The city of Boise is suing 20 drug companies over the opioid crisis.
The lawsuit, filed Thursday, accuses pharmaceutical companies of being a public nuisance by creating a “dramatic oversupply” of opioids; of negligence in failing to acknowledge that the drugs would be misused; and of conspiring to break federal laws and regulations, according to a news release.
“The swath of destruction to lives and families caused by opioids cuts across all ages, races and economic levels,” Mayor David Bieter said in a news release. “In all likelihood, you know someone struggling with opioid addiction — a co-worker, a friend, a family member. It’s time we look to those profiting from this misfortune and hold them accountable for what they have caused.”
Bieter said the opioid crisis has come to Boise. There was one opioid death in 2013, but the number had grown to 110 in 2017, Bieter said.
The city accuses drug makers of “promoting opioids to treat chronic health issues while downplaying the risk of addiction; deceiving doctors about health risks associated with opioid products and focusing sales efforts on doctors known to over-prescribe; and failing to investigate and report suspicious opioid orders to law enforcement and take steps to prevent their products from being diverted onto the black market.”
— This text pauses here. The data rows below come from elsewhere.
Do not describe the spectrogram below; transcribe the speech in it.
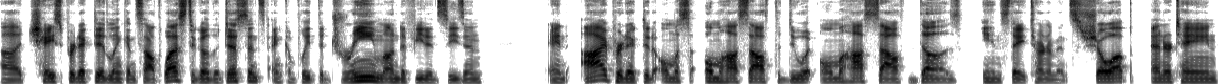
Uh, Chase predicted Lincoln Southwest to go the distance and complete the dream undefeated season. And I predicted Omaha South to do what Omaha South does in state tournaments show up, entertain,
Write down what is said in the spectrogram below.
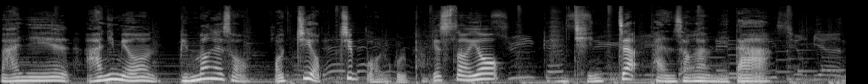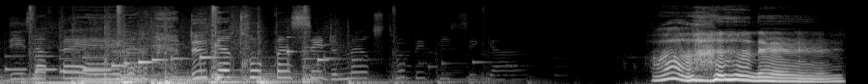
만일 아니면 민망해서 어찌 옆집 얼굴 보겠어요? 진짜 반성합니다. 아, 네.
The city’s news release also featured the parent of a Boise High School student who died of a heroin overdose in September. Scott Fischer said his 19-year-old son, Carter, had been addicted to prescription opioids.
“My son, like too many other children in the Treasure Valley, fell victim to a drug that had become far too easy to find,” said Fischer, according to the news release. “Our children are dying from an epidemic that started in our own medicine cabinets. It’s time to fight back in every way possible.”
Several other government agencies in Idaho have filed similar lawsuits this year. In August, 11 counties in Idaho sued opioid manufacturers and retailers. Canyon County filed suit at the end of October, according to the Idaho Press. The Nez Perce Tribe sued in May, the Lewiston Tribune reported.
All of the cases are likely to become part of a national lawsuit currently going through an Ohio court.